How the F**k Did Sweeney Todd Win Best Picture?
Up until now, I’ve stayed quiet on the Golden Globes. Yes, the reason is partially that I’ve been too busy to do a blog post, but after the winners were announced in a press conference earlier in the week, I had to chime in. How in God’s name did Sweeney Todd win Best Musical or Comedy at the Golden Globes?

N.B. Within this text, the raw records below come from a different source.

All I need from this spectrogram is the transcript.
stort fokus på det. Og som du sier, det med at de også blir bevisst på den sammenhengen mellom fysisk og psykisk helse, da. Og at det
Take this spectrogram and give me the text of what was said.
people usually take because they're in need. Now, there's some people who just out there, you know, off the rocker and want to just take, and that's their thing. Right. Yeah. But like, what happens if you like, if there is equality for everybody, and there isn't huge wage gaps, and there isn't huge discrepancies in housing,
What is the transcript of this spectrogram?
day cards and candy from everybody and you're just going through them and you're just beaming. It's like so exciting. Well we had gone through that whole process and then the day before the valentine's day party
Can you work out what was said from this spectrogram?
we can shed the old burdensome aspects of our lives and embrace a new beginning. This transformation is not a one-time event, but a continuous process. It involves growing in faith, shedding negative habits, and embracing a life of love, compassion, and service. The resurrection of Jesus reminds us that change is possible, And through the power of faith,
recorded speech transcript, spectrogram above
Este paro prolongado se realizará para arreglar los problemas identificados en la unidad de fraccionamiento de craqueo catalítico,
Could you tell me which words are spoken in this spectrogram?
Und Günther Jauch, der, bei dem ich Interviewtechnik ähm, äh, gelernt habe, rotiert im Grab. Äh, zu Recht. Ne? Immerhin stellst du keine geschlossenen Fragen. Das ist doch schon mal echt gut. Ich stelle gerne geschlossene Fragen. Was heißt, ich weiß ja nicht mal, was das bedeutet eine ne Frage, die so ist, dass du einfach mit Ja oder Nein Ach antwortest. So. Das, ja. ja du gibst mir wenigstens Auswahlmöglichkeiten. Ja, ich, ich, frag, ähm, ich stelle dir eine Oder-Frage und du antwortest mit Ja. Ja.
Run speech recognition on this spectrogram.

Sweeney Todd, directed by Tim Burton and starring Johnny Depp, is a f**k up in more ways than one. The production values are pretty good, but the movie is boring and features some of the worst music to ever grace musicals. The songs are literally brain numbing, and when sung by the likes of Helena Bonham Carter (who was somehow nominated for Best Actress for her role) and several other actors who just weren’t made for musicals, the film just sucked. Two of my buddies spent most of the time laughing at how bad it was, and even my brother, who I thought might like the film, didn’t find much to be entertained by. My movie review is less than friendly.

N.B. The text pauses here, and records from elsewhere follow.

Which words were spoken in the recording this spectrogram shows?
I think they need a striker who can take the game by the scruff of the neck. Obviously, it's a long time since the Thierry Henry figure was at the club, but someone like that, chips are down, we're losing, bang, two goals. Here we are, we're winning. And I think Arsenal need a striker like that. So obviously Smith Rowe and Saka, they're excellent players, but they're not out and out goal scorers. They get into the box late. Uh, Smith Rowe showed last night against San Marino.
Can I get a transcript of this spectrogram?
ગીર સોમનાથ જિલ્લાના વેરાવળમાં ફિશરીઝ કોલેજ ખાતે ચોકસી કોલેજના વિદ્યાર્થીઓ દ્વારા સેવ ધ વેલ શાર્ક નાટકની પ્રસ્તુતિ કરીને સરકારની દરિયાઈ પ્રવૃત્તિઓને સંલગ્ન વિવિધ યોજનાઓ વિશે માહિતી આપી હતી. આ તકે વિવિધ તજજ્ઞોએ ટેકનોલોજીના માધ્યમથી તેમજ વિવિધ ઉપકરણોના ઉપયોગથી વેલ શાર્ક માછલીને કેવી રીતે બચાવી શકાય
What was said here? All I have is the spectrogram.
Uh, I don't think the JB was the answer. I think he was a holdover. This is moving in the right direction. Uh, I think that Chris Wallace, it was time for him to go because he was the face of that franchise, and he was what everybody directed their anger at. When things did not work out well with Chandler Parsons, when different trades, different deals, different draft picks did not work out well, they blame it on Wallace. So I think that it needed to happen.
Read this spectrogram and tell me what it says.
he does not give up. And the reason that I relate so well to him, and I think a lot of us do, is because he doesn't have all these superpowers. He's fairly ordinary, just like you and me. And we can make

All four of the other movies nominated in the category are so much better. Hairspray isn’t anything spectacular, but Charlie Wilson’s War and Across the Universe are both a step above much of the landscape. Juno is simply terrific, and a legitimate (albeit unlikely) contender for Oscar Gold.
I’ve never been a huge fan of the Golden Globes. I never understood the point of them. They’re like the Oscars, only not as prestigious and not as meaningful, and they often have a few off-the-wall surprises like Sweeney Todd that just plain out suck. It’s hard to take the Golden Globes too seriously, and they’re pretty much like Spring Training to the MLB or Pre-Season for the NFL. In other words, they’re meaningless.
While I’m on my rant about the Golden Globes, I’ve always hated the Best Musical or Comedy category. I do realize that comedies often get screwed when it comes to year-end awards (though since Shakespeare in Love, not nearly so much), but the Best Musical or Comedy category often serves as a means to provide non-deserving films a chance at an award (come on, did anyone really think that Dreamgirls was that good of a movie?). Thinking of Dreamgirls, the category tends to favor dramas that happen to have music in them. As Chicago proved, musicals can compete with dramas in the main event, so why should musical dramas (Walk the Line, Ray, Dreamgirls and so on and so forth) get placed in a separate category, which only serves to neglect the real point of the category: to benefit comedies.
And furthermore, do you realize that the Golden Globes nominated 12 movies for best picture this year? 12 movies! For some reason, they nominated seven movies for Best Drama, and another five for Best Musical or Comedy. That means that twelve different movies get to market that they were nominated for Best Picture at the Golden Globes. What bullsh*t.
At least Atonement and Daniel Day-Lewis won for Best Drama and Best Actor respectively.